We do not think that the pendency of those two cases should have made any difference with respect to the admission of these statements. What was intended to be made use of was only the answers given by the accused in those cases when he was examined under Section 342, Cr. P.C. In this connection, we would like to reproduce the observations made in Halsbury's Laws of England, Second Edition, Vol. XIII, para 641, quoted by the learned Sessions Judge in the course of his judgment:.In general, wherever it is necessary to rebut (even by anticipation) the defence of accident, mistake, or other innocent condition of mind, evidence that the defendant has been concerned in a systematic course of conduct of the same specific kind as that in question may be given. To admit evidence under this head, however, the other acts of which evidence is tendered must be of the same kind as that in question.
If the acts are sufficiently proximate, in point of time to be relevant to the case under consideration, they may be given in evidence whether done before or after the acts the subject of such case, and it is no objection that the similar facts are the subject of prior indictments on which the defendant has already been acquitted, or of separate indictments still to be tried.
Under these circumstances, we see no merit in any of the contentions urged on the side of the appellant. The decision of the learned Sessions Judge has to be affirmed.

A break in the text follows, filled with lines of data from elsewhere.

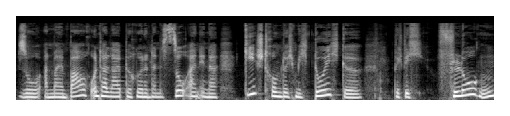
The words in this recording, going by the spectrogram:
so an meinem Bauchunterleib berühren und dann ist so ein Energiestrom durch mich durchge, wirklich flogen,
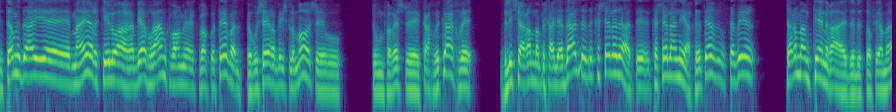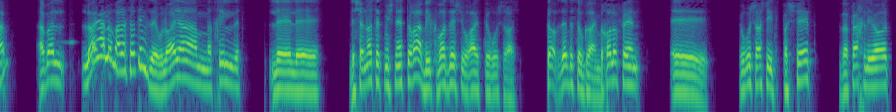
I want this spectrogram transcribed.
יותר מדי uh, מהר, כאילו הרבי אברהם כבר, כבר כותב על פירושי רבי שלמה שהוא, שהוא מפרש uh, כך וכך, ובלי שהרמב"ם בכלל ידע על זה, זה קשה לדעת, אה, קשה להניח. יותר סביר שהרמב"ם כן ראה את זה בסוף ימיו, אבל לא היה לו מה לעשות עם זה, הוא לא היה מתחיל ל... ל לשנות את משנה תורה בעקבות זה שהוא ראה את פירוש רש"י. טוב, זה בסוגריים. בכל אופן, אה, פירוש רש"י התפשט והפך להיות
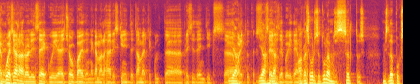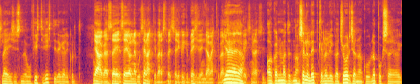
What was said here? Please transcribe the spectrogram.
ja kuues jaanuar oli see, kui äh, Joe Biden ja Kamala Harris kinnitati ametlikult äh, presidendiks äh, ja, valituteks, see oli see põhiteema. aga Georgia tulemusest sõltus, mis lõpuks läi siis nagu fifty-fifty tegelikult. jaa, aga see, see ei olnud nagu senati pärast, vaid see oli ikkagi presidendi ameti pärast. aga niimoodi, et noh, sellel hetkel oli ka Georgia nagu lõpuks see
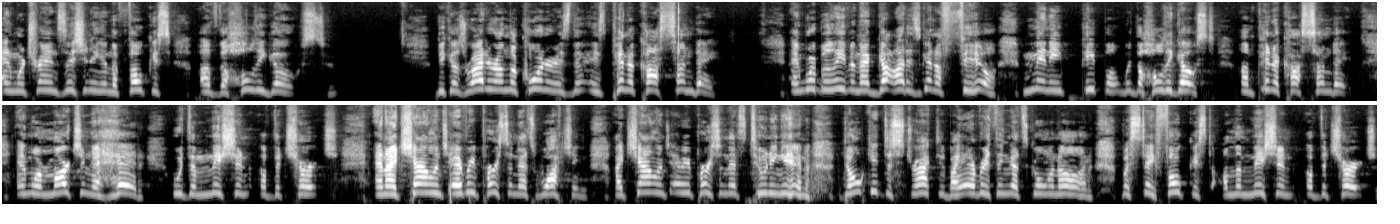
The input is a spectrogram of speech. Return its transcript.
and we're transitioning in the focus of the holy ghost. Because right around the corner is, the, is pentecost sunday and we're believing that God is going to fill many people with the Holy Ghost on Pentecost Sunday. And we're marching ahead with the mission of the church. And I challenge every person that's watching, I challenge every person that's tuning in. Don't get distracted by everything that's going on, but stay focused on the mission of the church.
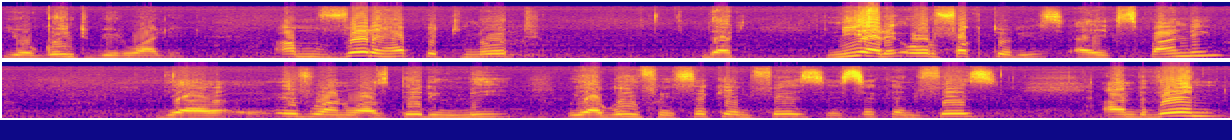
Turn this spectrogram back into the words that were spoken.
you're going to be rewarded. I'm very happy to note that nearly all factories are expanding. Are, everyone was telling me we are going for a second phase, a second phase. And then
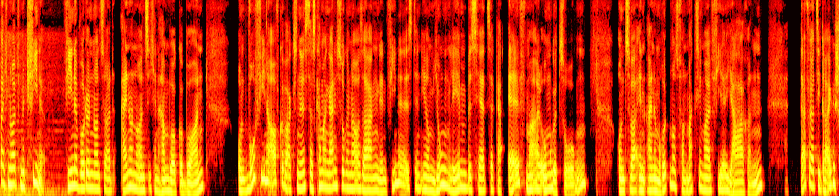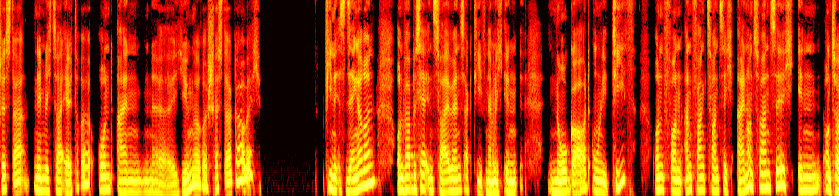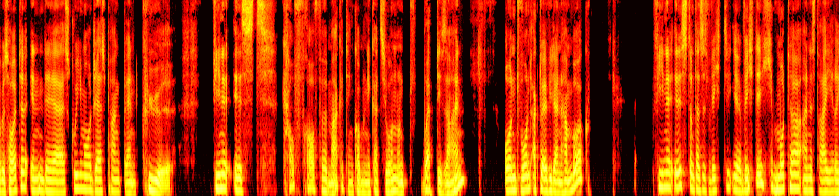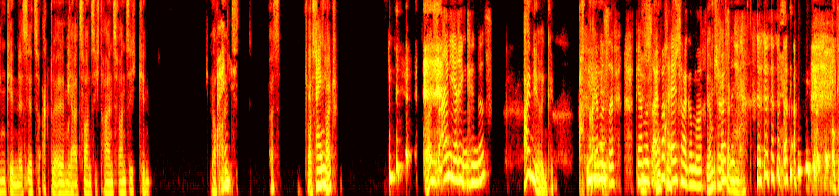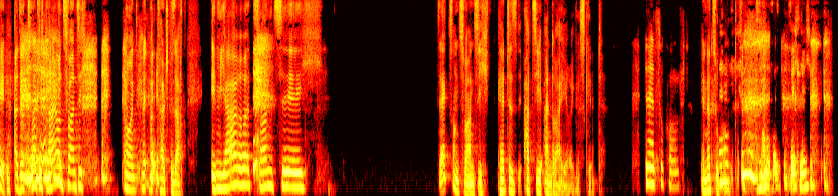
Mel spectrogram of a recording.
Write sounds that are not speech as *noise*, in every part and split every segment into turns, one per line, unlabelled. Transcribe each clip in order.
sprechen heute mit Fine. Fine wurde 1991 in Hamburg geboren. Und wo Fine aufgewachsen ist, das kann man gar nicht so genau sagen, denn Fine ist in ihrem jungen Leben bisher circa elfmal umgezogen. Und zwar in einem Rhythmus von maximal vier Jahren. Dafür hat sie drei Geschwister, nämlich zwei ältere und eine jüngere Schwester, glaube ich. Fine ist Sängerin und war bisher in zwei Bands aktiv, nämlich in No God, Only Teeth und von Anfang 2021 in, und zwar bis heute in der Screamo Jazz Punk Band Kühl. Fine ist Kauffrau für Marketingkommunikation und Webdesign und wohnt aktuell wieder in Hamburg. Fine ist, und das ist wichtig, wichtig, Mutter eines dreijährigen Kindes, jetzt aktuell im Jahr 2023. Kind. Noch eins? Was? Was?
Ein.
Falsch? *laughs*
Eines einjährigen Kindes?
Einjährigen Kind. Ach,
Wir haben es, wir haben es einfach
kommst-
älter gemacht.
Wir haben es
Ich weiß
älter
nicht.
gemacht. Okay, also 2023 und falsch gesagt. Im Jahre 2026 hätte, hat sie ein dreijähriges Kind.
In der Zukunft.
In der
Äh,
Zukunft.
25 tatsächlich.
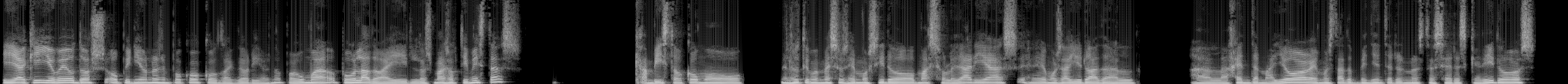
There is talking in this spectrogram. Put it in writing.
Y aquí yo veo dos opiniones un poco contradictorias, ¿no? Por, una, por un lado hay los más optimistas, que han visto cómo en los últimos meses hemos sido más solidarias, eh, hemos ayudado al, a la gente mayor, hemos estado pendientes de nuestros seres queridos,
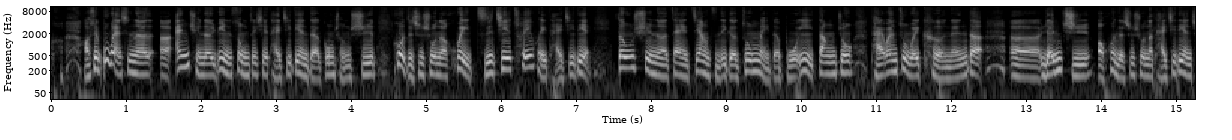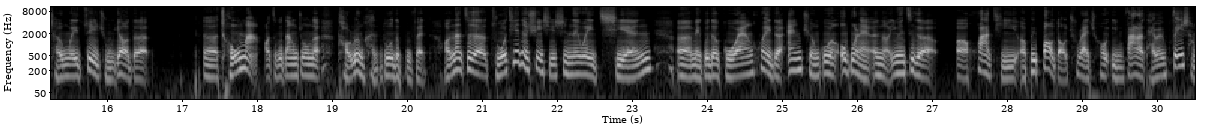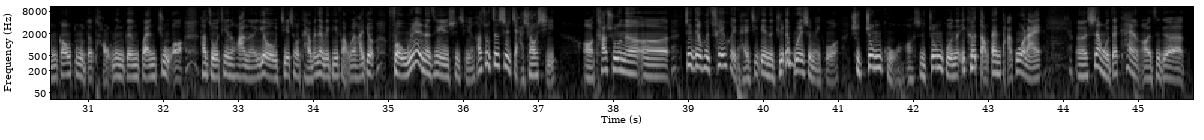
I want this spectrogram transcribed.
好，所以不管是呢，呃，安全的运送这些台积电的工程师，或者是说呢，会直接摧毁台积电，都是呢，在这样子的一个中美的博弈当中，台湾作为可能的呃人质哦，或者是说呢，台积电成为最主要的。呃，筹码啊，这个当中呢，讨论很多的部分哦。那这个昨天的讯息是那位前呃美国的国安会的安全顾问欧布莱恩呢，因为这个呃话题呃被报道出来之后，引发了台湾非常高度的讨论跟关注哦。他昨天的话呢，又接受台湾的媒体访问，他就否认了这件事情，他说这是假消息哦。他说呢，呃，真正会摧毁台积电的绝对不会是美国，是中国哦，是中国呢一颗导弹打过来。呃，实际上我在看啊这个。《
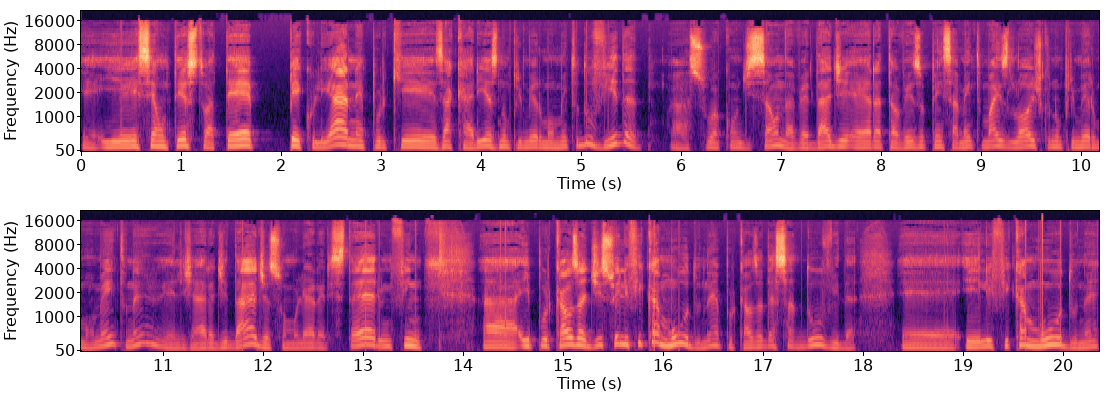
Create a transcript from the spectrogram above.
É, e esse é um texto até peculiar, né? porque Zacarias, no primeiro momento, duvida a sua condição, na verdade, era talvez o pensamento mais lógico no primeiro momento, né? Ele já era de idade, a sua mulher era estéreo, enfim. Uh, e por causa disso ele fica mudo, né? Por causa dessa dúvida, é, ele fica mudo, né?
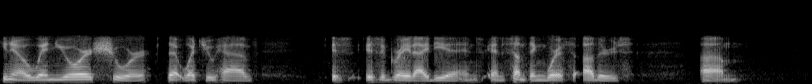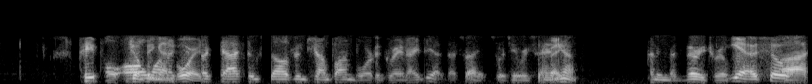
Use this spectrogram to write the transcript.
You know when you're sure that what you have is is a great idea and and something worth others. Um, People all want to attack themselves and jump on board a great idea. That's right. That's what you were saying. Right. Yeah. I mean, that's very true. Yeah. So, uh,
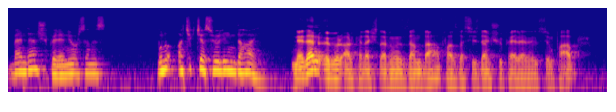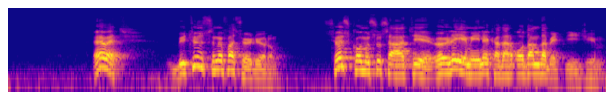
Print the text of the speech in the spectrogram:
benden şüpheleniyorsanız bunu açıkça söyleyin daha iyi. Neden öbür arkadaşlarınızdan daha fazla sizden şüphelenilsin Favre? Evet, bütün sınıfa söylüyorum. Söz konusu saati öğle yemeğine kadar odamda bekleyeceğim.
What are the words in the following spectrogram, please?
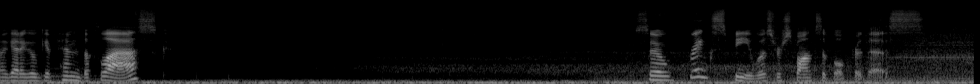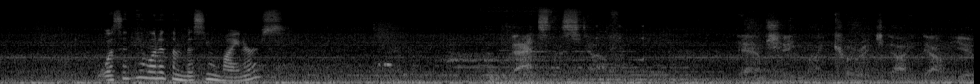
We gotta go give him the flask. So Rigsby was responsible for this. Wasn't he one of the missing miners? That's the stuff. Damn shame my courage died down here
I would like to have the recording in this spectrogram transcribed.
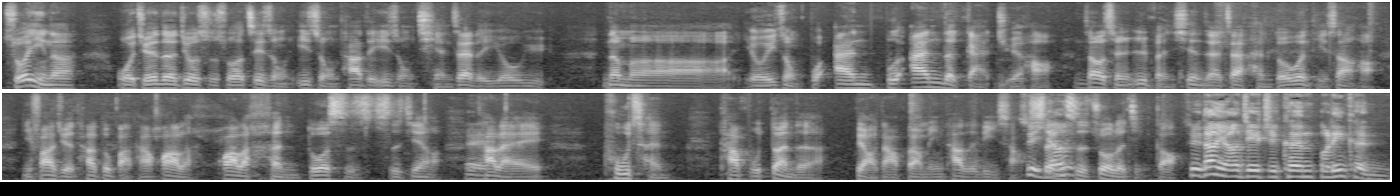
所以呢，我觉得就是说这种一种他的一种潜在的忧郁，那么有一种不安不安的感觉哈，造成日本现在在很多问题上哈，你发觉他都把它花了花了很多时时间啊，他来铺陈，他不断的表达表明他的立场，甚至做了警告。所以当杨洁篪跟布林肯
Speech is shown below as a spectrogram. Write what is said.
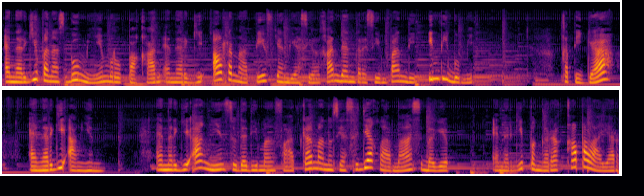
Energi panas bumi merupakan energi alternatif yang dihasilkan dan tersimpan di inti bumi. Ketiga, energi angin. Energi angin sudah dimanfaatkan manusia sejak lama sebagai energi penggerak kapal layar.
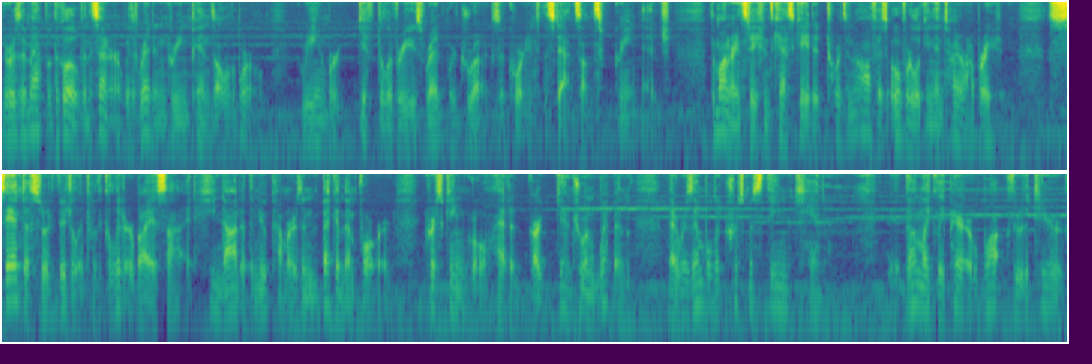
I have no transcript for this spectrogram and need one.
There was a map of the globe in the center with red and green pins all over the world. Green were gift deliveries, red were drugs, according to the stats on the screen edge. The monitoring stations cascaded towards an office overlooking the entire operation. Santa stood vigilant with glitter by his side. He nodded at the newcomers and beckoned them forward. Kris Kringle had a gargantuan weapon that resembled a Christmas themed cannon. The unlikely pair walked through the tiered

12. In the result, the conviction of the appellant and the sentence passed on him are confirmed and this appeal stands dismissed. The accused will surrender to his bail and undergo the unexpired portion of his sentence.